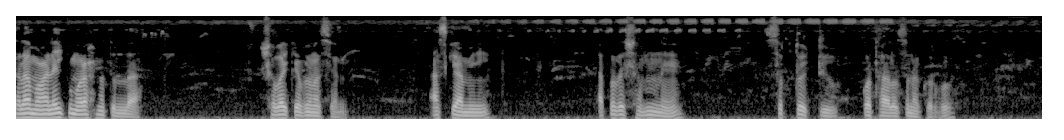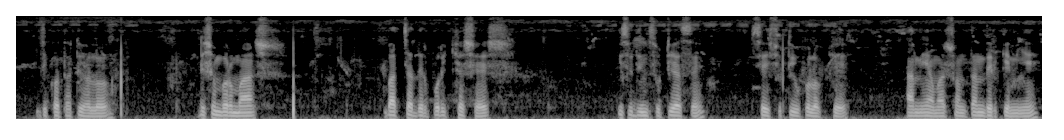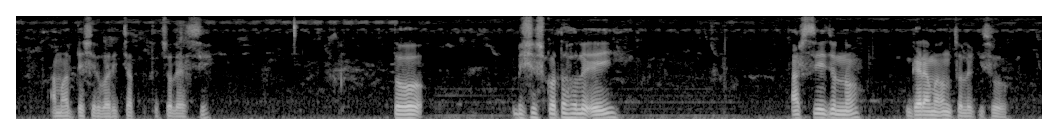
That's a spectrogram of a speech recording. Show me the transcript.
সালামু আলাইকুম রহমতুল্লাহ সবাই কেমন আছেন? আজকে আমি আপনাদের সামনে ছোট্ট একটু কথা আলোচনা করব। যে কথাটি হলো, ডিসেম্বর মাস, বাচ্চাদের পরীক্ষা শেষ, কিছুদিন ছুটি আছে, সেই ছুটি উপলক্ষে আমি আমার সন্তানদেরকে নিয়ে আমার দেশের বাড়ি চাঁদপুরতে চলে আসছি। তো বিশেষ কথা হলো এই, আসছি এই জন্য গ্রাম অঞ্চলে কিছু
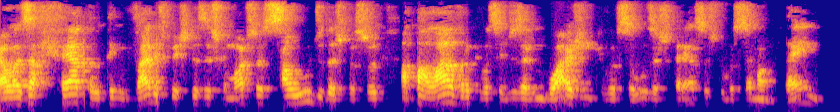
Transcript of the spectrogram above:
elas afetam, tem várias pesquisas que mostram a saúde das pessoas, a palavra que você diz, a linguagem que você usa, as crenças que você mantém,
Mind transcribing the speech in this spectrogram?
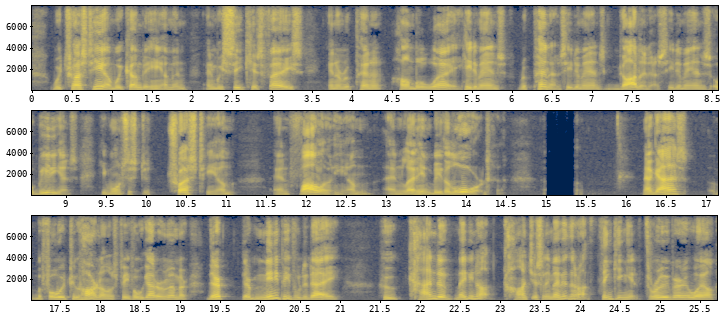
we trust Him. We come to Him and, and we seek His face in a repentant, humble way. He demands repentance. He demands godliness. He demands obedience. He wants us to trust Him and follow Him and let Him be the Lord. Now, guys, before we're too hard on those people, we got to remember there there are many people today who kind of maybe not consciously, maybe they're not thinking it through very well,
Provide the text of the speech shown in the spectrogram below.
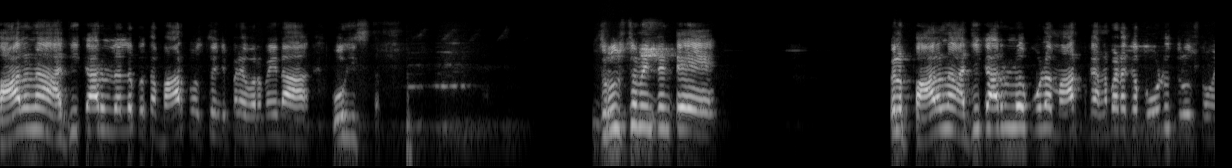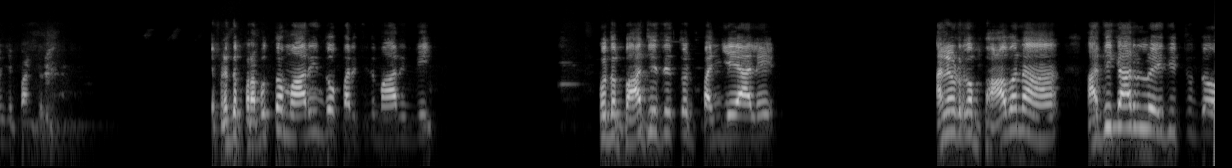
పాలన అధికారులలో కొంత మార్పు వస్తుందని చెప్పని ఎవరైనా ఊహిస్తాం. దురదృష్టం ఏంటంటే వీళ్ళ పాలన అధికారుల్లో కూడా మార్పు కనబడకపోవడం దురదృష్టం అని చెప్పి అంటారు ఎప్పుడైతే ప్రభుత్వం మారిందో పరిస్థితి మారింది కొంత బాధ్యతతో పనిచేయాలి అనే ఒక భావన అధికారుల్లో ఏదిస్తుందో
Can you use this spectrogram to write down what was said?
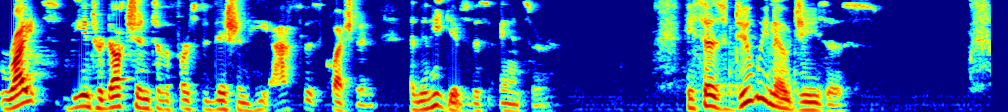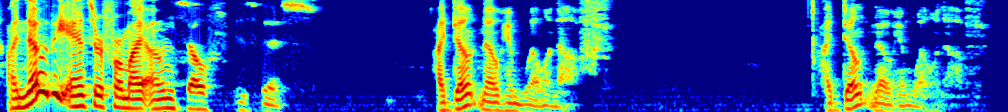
writes the introduction to the first edition, he asks this question, and then he gives this answer. He says, Do we know Jesus? I know the answer for my own self is this I don't know him well enough. I don't know him well enough.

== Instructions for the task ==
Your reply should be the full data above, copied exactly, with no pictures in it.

== Result of the task ==
That's a spectrogram of a speech recording. Show me the transcript.
সালামু আলাইকুম রহমতুল্লাহ সবাই কেমন আছেন? আজকে আমি আপনাদের সামনে ছোট্ট একটু কথা আলোচনা করব। যে কথাটি হলো, ডিসেম্বর মাস, বাচ্চাদের পরীক্ষা শেষ, কিছুদিন ছুটি আছে, সেই ছুটি উপলক্ষে আমি আমার সন্তানদেরকে নিয়ে আমার দেশের বাড়ি চাঁদপুরতে চলে আসছি। তো বিশেষ কথা হলো এই, আসছি এই জন্য গ্রাম অঞ্চলে কিছু
Transcript of the spectrogram above:
elas afetam, tem várias pesquisas que mostram a saúde das pessoas, a palavra que você diz, a linguagem que você usa, as crenças que você mantém,
Mind transcribing the speech in this spectrogram?
we trust Him. We come to Him and, and we seek His face in a repentant, humble way. He demands repentance. He demands godliness. He demands obedience. He wants us to trust Him and follow Him and let Him be the Lord. Now, guys, before we're too hard on those people, we got to remember there there are many people today who kind of maybe not consciously, maybe they're not thinking it through very well,
Provide the text of the speech shown in the spectrogram below.
పాలన అధికారులలో కొంత మార్పు వస్తుందని చెప్పని ఎవరైనా ఊహిస్తాం. దురదృష్టం ఏంటంటే వీళ్ళ పాలన అధికారుల్లో కూడా మార్పు కనబడకపోవడం దురదృష్టం అని చెప్పి అంటారు ఎప్పుడైతే ప్రభుత్వం మారిందో పరిస్థితి మారింది కొంత బాధ్యతతో పనిచేయాలి అనే ఒక భావన అధికారుల్లో ఏదిస్తుందో
Can you use this spectrogram to write down what was said?
writes the introduction to the first edition, he asks this question, and then he gives this answer. He says, Do we know Jesus? I know the answer for my own self is this I don't know him well enough. I don't know him well enough.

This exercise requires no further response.